Newt Gingrich’s campaign is taking a “populist” tone after devastating losses in Iowa and New Hampshire.
Gingrich said in a campaign speech in South Carolina that the current establishment turns a blind eye to “crony capitalism,” which diminishes freedom in business ventures.
“Don't talk about who got all the money. ... Can't we can't just move forward letting the rich keep all the money?” said Gingrich. He went on to say “Crony capitalism” weakened free enterprise, according to the report.
Since he came in fourth place in the Iowa Caucus and New Hampshire primary, Newt may be taking a page from Ron Paul’s book by trying to distance himself from the candidates in order to appeal to new voters. Ron Paul who is staunchly anti-Federal Reserve and anti-military has moved up in the primaries. Paul came in third place in Iowa behind Rick Santorum and Mitt Romney and then second place in New Hampshire.
Like Paul, who in his speeches stresses how excessive interference by the Federal Reserve and exorbitant military spending effects the common taxpayer, Gingrich spoke directly to the people saying it is the establishment and the rich that is causing much of today’s economic woes.
“I want you to know that I am running precisely because, as an Army brat from a middle-class family who taught in college, I think middle-class, taxpaying, working families deserve a government that is honest,” he said.
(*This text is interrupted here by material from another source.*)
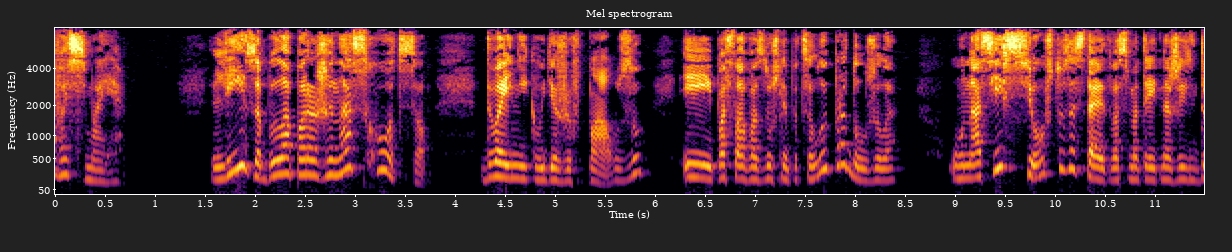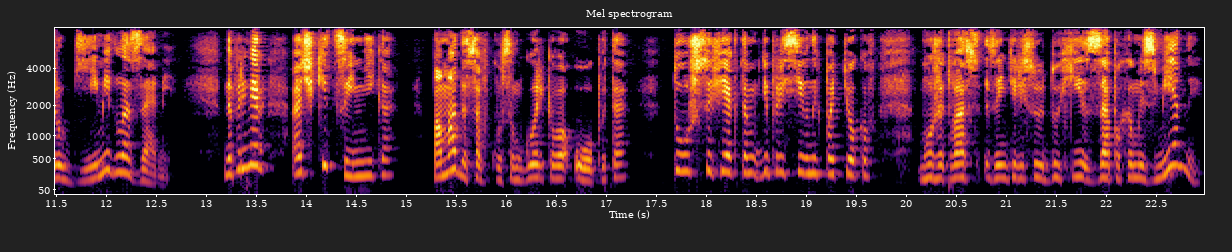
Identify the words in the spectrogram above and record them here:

Fox News reports that Gingrich quickly toned down the populist talk when later confronted by a voter at a town hall meeting in Spartanburg. The man told Gingrich he should stop the anti-corporate rhetoric and focus on Romney’s inconsistencies if he intended to court the conservative vote. Gingrich said it was President Obama’s fault for initiating class warfare language.
“It's an impossible theme to talk about with Obama in the background. Obama just makes it impossible to talk rationally in that area because he is so deeply into class warfare that automatically you get an echo effect, whichm as a Reagan Republican, frankly never occurred to me until it happened. I agree with you entirely,” Gingrich said.
The Associated Press reports that Gingrich, a career politician who has made millions himself, may have a hard time convincing struggling South Carolinians that he is for the working class. He was nonetheless met with large crowds and cheers during his campaign gatherings.